# [What to produce]
The listing, minus its pictures, is to be given again exactly.

# [Data to process]

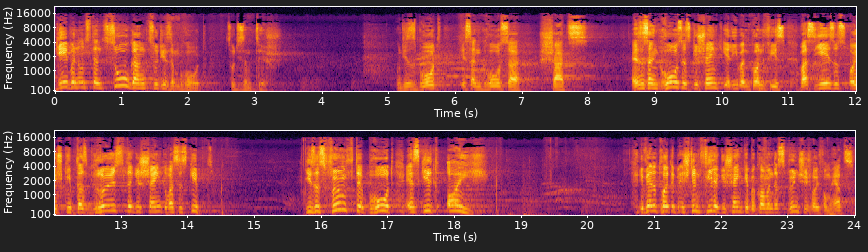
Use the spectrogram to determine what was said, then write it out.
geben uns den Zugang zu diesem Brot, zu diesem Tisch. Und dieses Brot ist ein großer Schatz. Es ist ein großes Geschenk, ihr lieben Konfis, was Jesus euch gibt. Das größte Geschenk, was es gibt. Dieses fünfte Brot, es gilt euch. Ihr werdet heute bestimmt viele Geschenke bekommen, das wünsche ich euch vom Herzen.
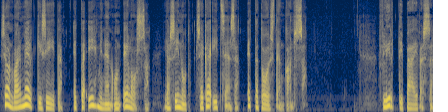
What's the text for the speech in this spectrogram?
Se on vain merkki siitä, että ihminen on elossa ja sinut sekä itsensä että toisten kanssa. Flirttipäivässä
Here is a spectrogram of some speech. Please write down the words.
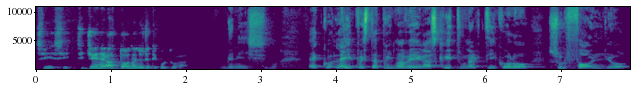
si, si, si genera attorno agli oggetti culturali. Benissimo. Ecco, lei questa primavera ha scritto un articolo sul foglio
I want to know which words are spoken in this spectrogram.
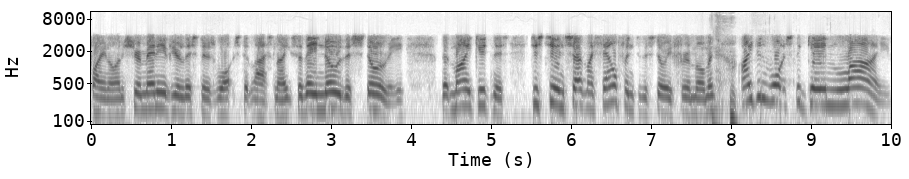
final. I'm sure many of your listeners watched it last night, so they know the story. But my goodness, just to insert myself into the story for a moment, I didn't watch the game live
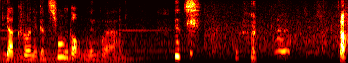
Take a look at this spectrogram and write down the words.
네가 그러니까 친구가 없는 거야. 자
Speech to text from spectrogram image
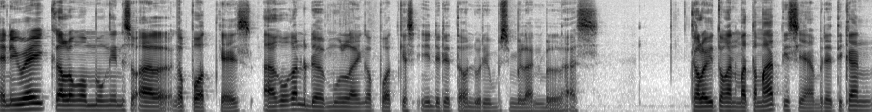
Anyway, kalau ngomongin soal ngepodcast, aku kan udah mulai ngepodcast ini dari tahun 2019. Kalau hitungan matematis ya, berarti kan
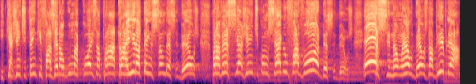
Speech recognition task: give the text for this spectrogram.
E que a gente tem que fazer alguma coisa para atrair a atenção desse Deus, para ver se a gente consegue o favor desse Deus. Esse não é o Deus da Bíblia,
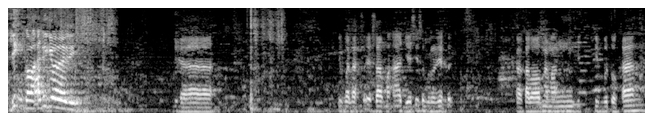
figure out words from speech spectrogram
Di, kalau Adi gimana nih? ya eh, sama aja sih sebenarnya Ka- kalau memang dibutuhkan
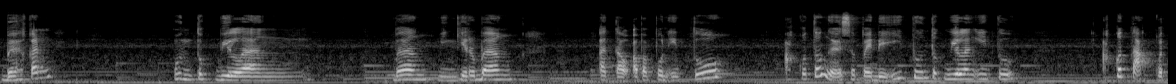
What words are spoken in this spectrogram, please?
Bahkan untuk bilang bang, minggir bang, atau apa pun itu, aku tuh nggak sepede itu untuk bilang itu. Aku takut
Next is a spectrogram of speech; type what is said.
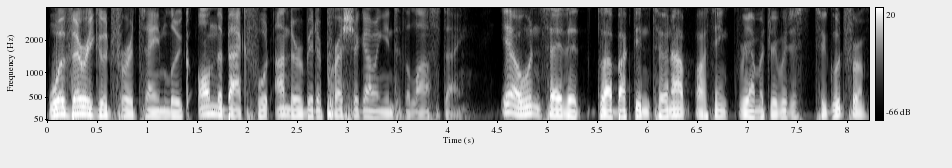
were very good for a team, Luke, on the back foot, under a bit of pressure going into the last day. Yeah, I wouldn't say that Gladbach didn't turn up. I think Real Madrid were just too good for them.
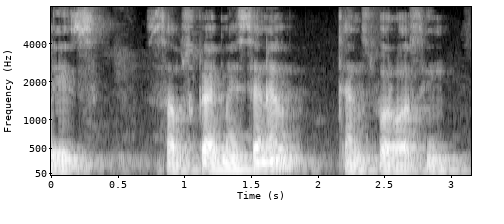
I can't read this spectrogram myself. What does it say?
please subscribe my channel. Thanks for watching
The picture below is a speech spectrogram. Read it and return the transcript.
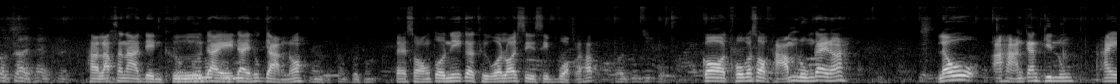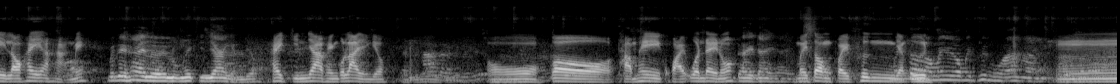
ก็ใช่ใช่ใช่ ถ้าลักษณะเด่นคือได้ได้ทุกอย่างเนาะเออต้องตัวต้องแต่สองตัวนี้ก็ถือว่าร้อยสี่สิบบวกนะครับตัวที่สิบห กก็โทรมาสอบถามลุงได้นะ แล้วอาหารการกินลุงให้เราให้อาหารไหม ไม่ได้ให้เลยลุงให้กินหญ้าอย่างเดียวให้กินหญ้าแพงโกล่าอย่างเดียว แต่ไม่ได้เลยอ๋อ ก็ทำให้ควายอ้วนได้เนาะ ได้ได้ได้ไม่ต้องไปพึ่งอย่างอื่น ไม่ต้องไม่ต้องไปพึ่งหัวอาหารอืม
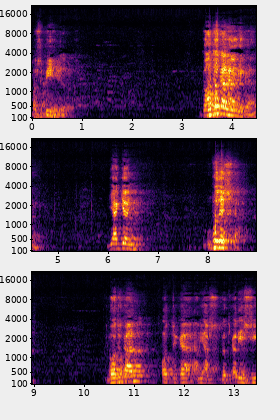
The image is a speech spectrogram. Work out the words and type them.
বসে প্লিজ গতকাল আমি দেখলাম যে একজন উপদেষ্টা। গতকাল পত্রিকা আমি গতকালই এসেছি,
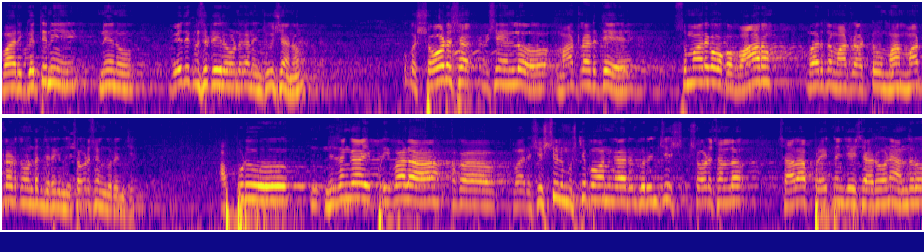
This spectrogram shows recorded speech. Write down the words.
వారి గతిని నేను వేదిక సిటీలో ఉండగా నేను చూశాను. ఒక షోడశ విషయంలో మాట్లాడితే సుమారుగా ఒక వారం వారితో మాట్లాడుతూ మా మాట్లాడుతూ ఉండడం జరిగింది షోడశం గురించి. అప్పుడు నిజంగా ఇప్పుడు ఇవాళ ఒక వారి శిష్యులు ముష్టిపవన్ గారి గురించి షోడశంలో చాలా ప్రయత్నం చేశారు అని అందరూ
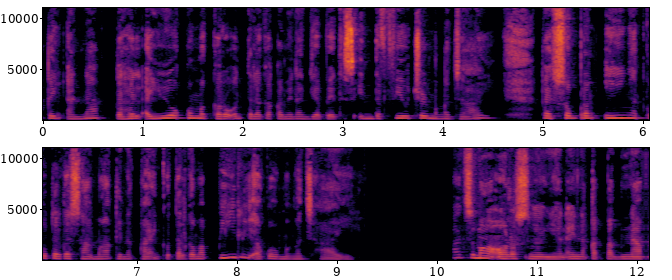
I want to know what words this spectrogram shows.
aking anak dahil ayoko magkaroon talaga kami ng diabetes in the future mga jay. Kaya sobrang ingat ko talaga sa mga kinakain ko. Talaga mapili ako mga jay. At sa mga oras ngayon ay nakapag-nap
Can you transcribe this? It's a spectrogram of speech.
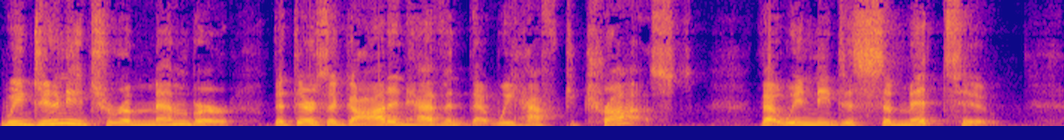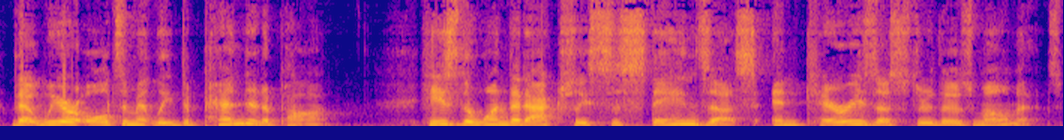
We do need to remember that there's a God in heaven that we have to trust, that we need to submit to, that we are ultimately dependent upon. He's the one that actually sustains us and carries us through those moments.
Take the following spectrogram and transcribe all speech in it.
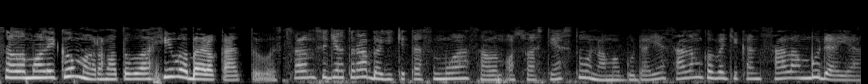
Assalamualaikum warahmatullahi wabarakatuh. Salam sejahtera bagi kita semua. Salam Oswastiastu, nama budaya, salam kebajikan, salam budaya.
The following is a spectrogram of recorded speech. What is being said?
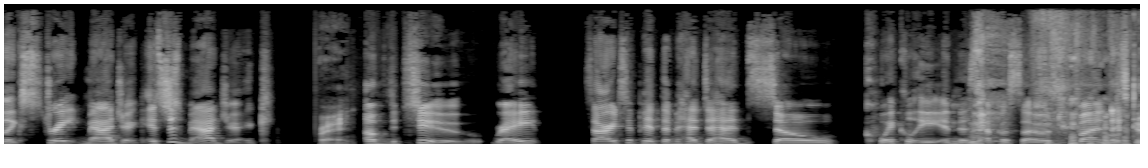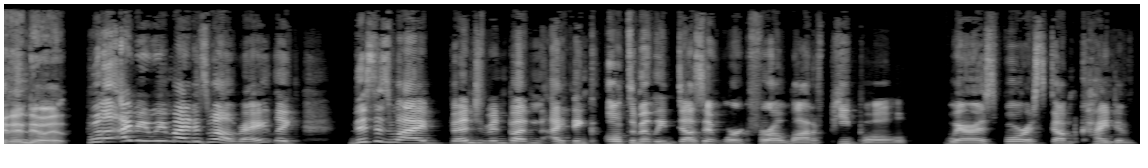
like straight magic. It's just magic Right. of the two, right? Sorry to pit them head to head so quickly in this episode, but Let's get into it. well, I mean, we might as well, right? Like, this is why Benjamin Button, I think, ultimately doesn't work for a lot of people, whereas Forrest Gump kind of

# [Output of the exercise]
Use the spectrogram to determine what was said, then write it out.
geben uns den Zugang zu diesem Brot, zu diesem Tisch. Und dieses Brot ist ein großer Schatz. Es ist ein großes Geschenk, ihr lieben Konfis, was Jesus euch gibt. Das größte Geschenk, was es gibt. Dieses fünfte Brot, es gilt euch. Ihr werdet heute bestimmt viele Geschenke bekommen, das wünsche ich euch vom Herzen.
What's the text for the speech in this spectrogram?
Se on vain merkki siitä, että ihminen on elossa ja sinut sekä itsensä että toisten kanssa. Flirttipäivässä
Here is a spectrogram of some speech. Please write down the words.
si, si, si genera attorno agli oggetti culturali. Benissimo. Ecco, lei questa primavera ha scritto un articolo sul foglio
I want to know which words are spoken in this spectrogram.
final. I'm sure many of your listeners watched it last night, so they know the story. But my goodness, just to insert myself into the story for a moment, I didn't watch the game live
Take a look at this spectrogram and write down the words.
네가 그러니까 친구가 없는 거야. 자
Speech to text from spectrogram image
Anyway, kalau ngomongin soal ngepodcast, aku kan udah mulai ngepodcast ini dari tahun 2019. Kalau hitungan matematis ya, berarti kan
Speech recognition task: give the text for this spectrogram.
E que a gente tem que fazer alguma coisa para atrair a atenção desse Deus, para ver se a gente consegue o favor desse Deus. Esse não é o Deus da Bíblia,
figure out words from speech spectrogram
Di, kalau Adi gimana nih? ya eh, sama aja sih sebenarnya Ka- kalau memang dibutuhkan
What words are spoken in this spectrogram, please?
Bahkan untuk bilang bang, minggir bang, atau apa pun itu, aku tuh nggak sepede itu untuk bilang itu. Aku takut
Next is a spectrogram of speech; type what is said.
were very good for a team, Luke, on the back foot, under a bit of pressure going into the last day. Yeah, I wouldn't say that Gladbach didn't turn up. I think Real Madrid were just too good for them.
I can't read this spectrogram myself. What does it say?
please subscribe my channel. Thanks for watching
The picture below is a speech spectrogram. Read it and return the transcript.
ก็ใช่ใช่ใช่ ถ้าลักษณะเด่นคือได้ได้ทุกอย่างเนาะเออต้องตัวต้องแต่สองตัวนี้ก็ถือว่าร้อยสี่สิบบวกนะครับตัวที่สิบห กก็โทรมาสอบถามลุงได้นะ แล้วอาหารการกินลุงให้เราให้อาหารไหม ไม่ได้ให้เลยลุงให้กินหญ้าอย่างเดียวให้กินหญ้าแพงโกล่าอย่างเดียว แต่ไม่ได้เลยอ๋อ ก็ทำให้ควายอ้วนได้เนาะ ได้ได้ได้ไม่ต้องไปพึ่งอย่างอื่น ไม่ต้องไม่ต้องไปพึ่งหัวอาหารอืม
The image is a speech spectrogram. Work out the words and type them.
বসে প্লিজ গতকাল আমি দেখলাম যে একজন উপদেষ্টা। গতকাল পত্রিকা আমি গতকালই এসেছি,
This spectrogram shows recorded speech. Write down the words.
వారి గతిని నేను వేదిక సిటీలో ఉండగా నేను చూశాను. ఒక షోడశ విషయంలో మాట్లాడితే సుమారుగా ఒక వారం వారితో మాట్లాడుతూ మా మాట్లాడుతూ ఉండడం జరిగింది షోడశం గురించి. అప్పుడు నిజంగా ఇప్పుడు ఇవాళ ఒక వారి శిష్యులు ముష్టిపవన్ గారి గురించి షోడశంలో చాలా ప్రయత్నం చేశారు అని అందరూ
I want to know what words this spectrogram shows.
aking anak dahil ayoko magkaroon talaga kami ng diabetes in the future mga jay. Kaya sobrang ingat ko talaga sa mga kinakain ko. Talaga mapili ako mga jay. At sa mga oras ngayon ay nakapag-nap
Can you transcribe this? It's a spectrogram of speech.
We do need to remember that there's a God in heaven that we have to trust, that we need to submit to, that we are ultimately dependent upon. He's the one that actually sustains us and carries us through those moments.
Take the following spectrogram and transcribe all speech in it.
Assalamualaikum warahmatullahi wabarakatuh. Salam sejahtera bagi kita semua. Salam Oswastiastu, nama budaya, salam kebajikan, salam budaya.
The following is a spectrogram of recorded speech. What is being said?
like straight magic. It's just magic Right. of the two, right? Sorry to pit them head to head so quickly in this episode, but Let's get into it. well, I mean, we might as well, right? Like, this is why Benjamin Button, I think, ultimately doesn't work for a lot of people, whereas Forrest Gump kind of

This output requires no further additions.